Glancing suddenly at my watch, I realized how quickly the time had passed… a quick “photo-call” was needed to recall the event and Ray, with bags packed, was soon to return to Durban…. Like so many men and women of his era, his quiet unassuming manner certainly gives one no indication as to the emotional suffering that he surely endured at so young an age; however, his inner bravery and strength was to shine forth during an interview recorded by The Daily News – a Durban tabloid in September of 1987: Of course, in dangerous situations we were scared, but you have to react. The bravest thing we did was signing the recruiting form.”
Go well, Ray
Sourced from FLOTSAM AND JETSAM
GOLDEN JUBILEE EDITION
“Man is mind
and evermore he takes the tool of thought
and, shaping what he wills,
brings forth a thousand joys,
a thousand ills.
He thinks in secret
and it comes to pass –
Environment is but his looking glass.”
Thanks so much for sharing these words so often with me, dad. Your spirit (“driven”) lives on, as I “work” * on sharing your unique story.
* It’s not really “work”, but a “labour of love”.
“The empires of the future are the empires of the mind”

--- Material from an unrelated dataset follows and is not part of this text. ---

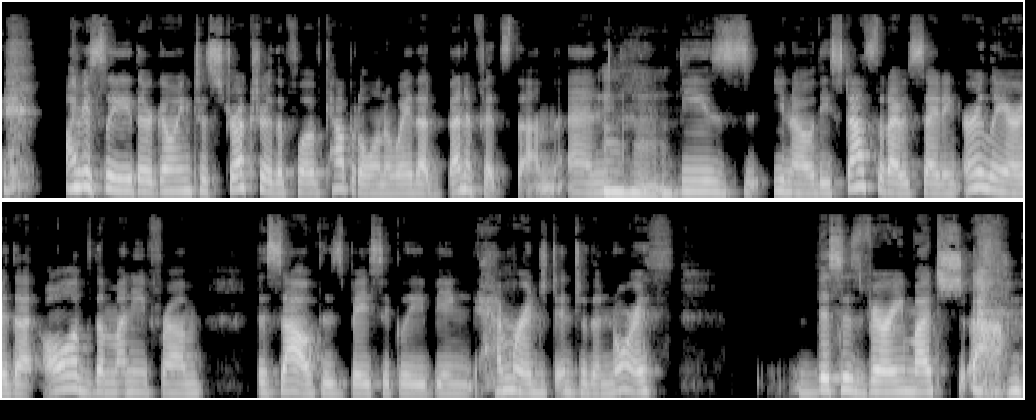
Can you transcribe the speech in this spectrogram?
obviously they're going to structure the flow of capital in a way that benefits them and Mhm. these you know these stats that i was citing earlier that all of the money from the south is basically being hemorrhaged into the north this is very much um,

– Winston Churchill (in an address to Harvard University in 1943)
“But man is not made for defeat. A man can be destroyed but not defeated.”
― Ernest Hemingway, The Old Man and the Sea
The various editions of Bismarck, Dorsetshire and Memories ( e-books, paperbacks and picture books *) are available at http://www.amazon.com/s/ref=nb_sb_noss?url=search-alias%3Daps&field-keywords=bismarck+dorsetshire+and+memories
- as with practice I’ve been learning a bit more each time (book) about the publishing process
This “non-techno” is just working on updating my dads book and practising with Google Drive
see the pictures didn’t come out on Google Drive from my Word doc. Hopefully will come out in the updated book!